Segment Open

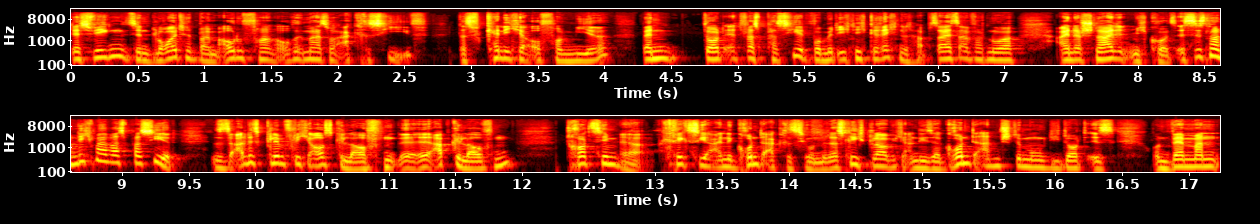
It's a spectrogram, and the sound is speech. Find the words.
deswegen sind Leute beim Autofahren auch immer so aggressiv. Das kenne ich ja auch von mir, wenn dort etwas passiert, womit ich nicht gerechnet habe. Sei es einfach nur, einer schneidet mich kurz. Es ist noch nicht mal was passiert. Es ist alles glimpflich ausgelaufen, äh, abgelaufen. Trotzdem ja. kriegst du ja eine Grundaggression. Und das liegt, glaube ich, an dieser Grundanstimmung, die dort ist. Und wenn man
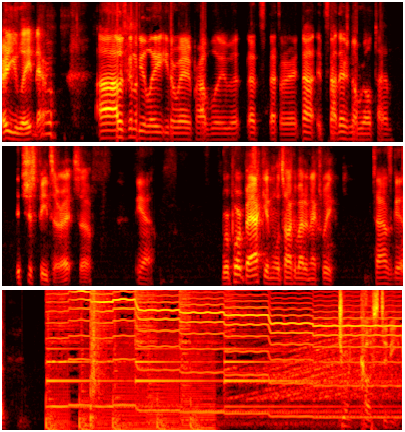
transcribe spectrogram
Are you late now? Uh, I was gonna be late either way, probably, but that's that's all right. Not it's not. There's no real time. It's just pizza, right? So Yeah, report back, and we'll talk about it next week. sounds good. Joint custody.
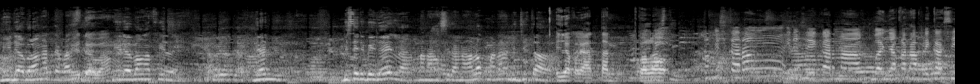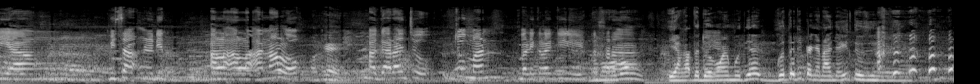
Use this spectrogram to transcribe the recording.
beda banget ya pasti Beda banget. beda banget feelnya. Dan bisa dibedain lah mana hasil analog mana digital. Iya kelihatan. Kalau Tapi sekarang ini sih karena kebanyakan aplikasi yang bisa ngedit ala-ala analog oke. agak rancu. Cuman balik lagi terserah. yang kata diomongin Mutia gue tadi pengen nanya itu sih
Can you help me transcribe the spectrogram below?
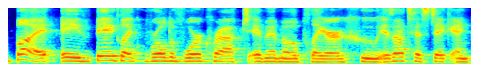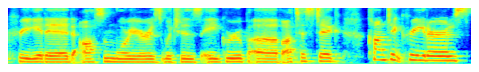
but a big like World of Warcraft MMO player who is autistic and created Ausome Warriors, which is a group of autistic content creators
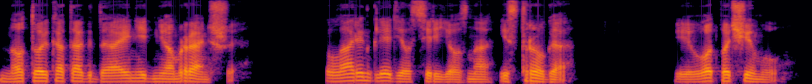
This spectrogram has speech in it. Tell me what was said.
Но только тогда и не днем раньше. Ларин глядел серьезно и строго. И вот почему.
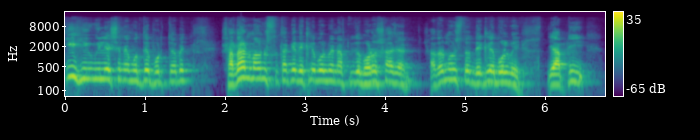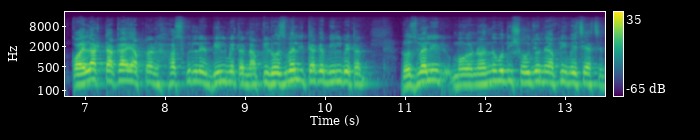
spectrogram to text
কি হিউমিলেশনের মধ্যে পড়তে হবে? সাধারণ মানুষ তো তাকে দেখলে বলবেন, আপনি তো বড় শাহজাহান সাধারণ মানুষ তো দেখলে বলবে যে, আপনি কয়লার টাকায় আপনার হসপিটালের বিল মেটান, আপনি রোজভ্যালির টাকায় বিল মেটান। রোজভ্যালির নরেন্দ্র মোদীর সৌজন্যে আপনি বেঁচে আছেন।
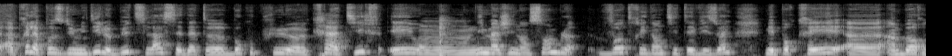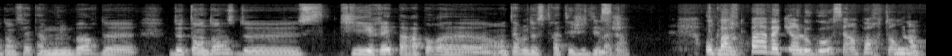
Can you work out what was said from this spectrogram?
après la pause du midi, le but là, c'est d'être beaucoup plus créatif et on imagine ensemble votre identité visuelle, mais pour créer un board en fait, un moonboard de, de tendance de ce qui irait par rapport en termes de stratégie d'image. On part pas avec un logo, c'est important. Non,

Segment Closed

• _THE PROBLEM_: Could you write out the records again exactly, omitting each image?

• _SOLUTION TO THIS PROBLEM_:
It's a spectrogram, and the sound is speech. Find the words.
deswegen sind Leute beim Autofahren auch immer so aggressiv. Das kenne ich ja auch von mir, wenn dort etwas passiert, womit ich nicht gerechnet habe. Sei es einfach nur, einer schneidet mich kurz. Es ist noch nicht mal was passiert. Es ist alles glimpflich ausgelaufen, äh, abgelaufen. Trotzdem ja. kriegst du ja eine Grundaggression. Und das liegt, glaube ich, an dieser Grundanstimmung, die dort ist. Und wenn man
transcribe spectrogram
Are you late now? Uh, I was gonna be late either way, probably, but that's that's all right. Not it's not. There's no real time. It's just pizza, right? So Yeah, report back, and we'll talk about it next week. sounds good. Joint custody.
Use this spectrogram to transcribe the recording.
beda banget ya pasti Beda banget. beda banget feelnya. Dan bisa dibedain lah mana hasil analog mana digital. Iya kelihatan. Kalau Tapi sekarang ini sih karena kebanyakan aplikasi yang bisa ngedit ala-ala analog oke. agak rancu. Cuman balik lagi terserah. yang kata diomongin Mutia gue tadi pengen nanya itu sih
Can you help me transcribe the spectrogram below?
but a big like World of Warcraft MMO player who is autistic and created Ausome Warriors, which is a group of autistic content creators
This spectrogram has speech in it. Tell me what was said.
Но только тогда и не днем раньше. Ларин глядел серьезно и строго. И вот почему.
spectrogram to text
কি হিউমিলেশনের মধ্যে পড়তে হবে? সাধারণ মানুষ তো তাকে দেখলে বলবেন, আপনি তো বড় শাহজাহান সাধারণ মানুষ তো দেখলে বলবে যে, আপনি কয়লার টাকায় আপনার হসপিটালের বিল মেটান, আপনি রোজভ্যালির টাকায় বিল মেটান। রোজভ্যালির নরেন্দ্র মোদীর সৌজন্যে আপনি বেঁচে আছেন।
Can you work out what was said from this spectrogram?
après la pause du midi, le but là, c'est d'être beaucoup plus créatif et on imagine ensemble votre identité visuelle, mais pour créer un board en fait, un moonboard de, de tendance de ce qui irait par rapport en termes de stratégie d'image. On part pas avec un logo, c'est important. Non,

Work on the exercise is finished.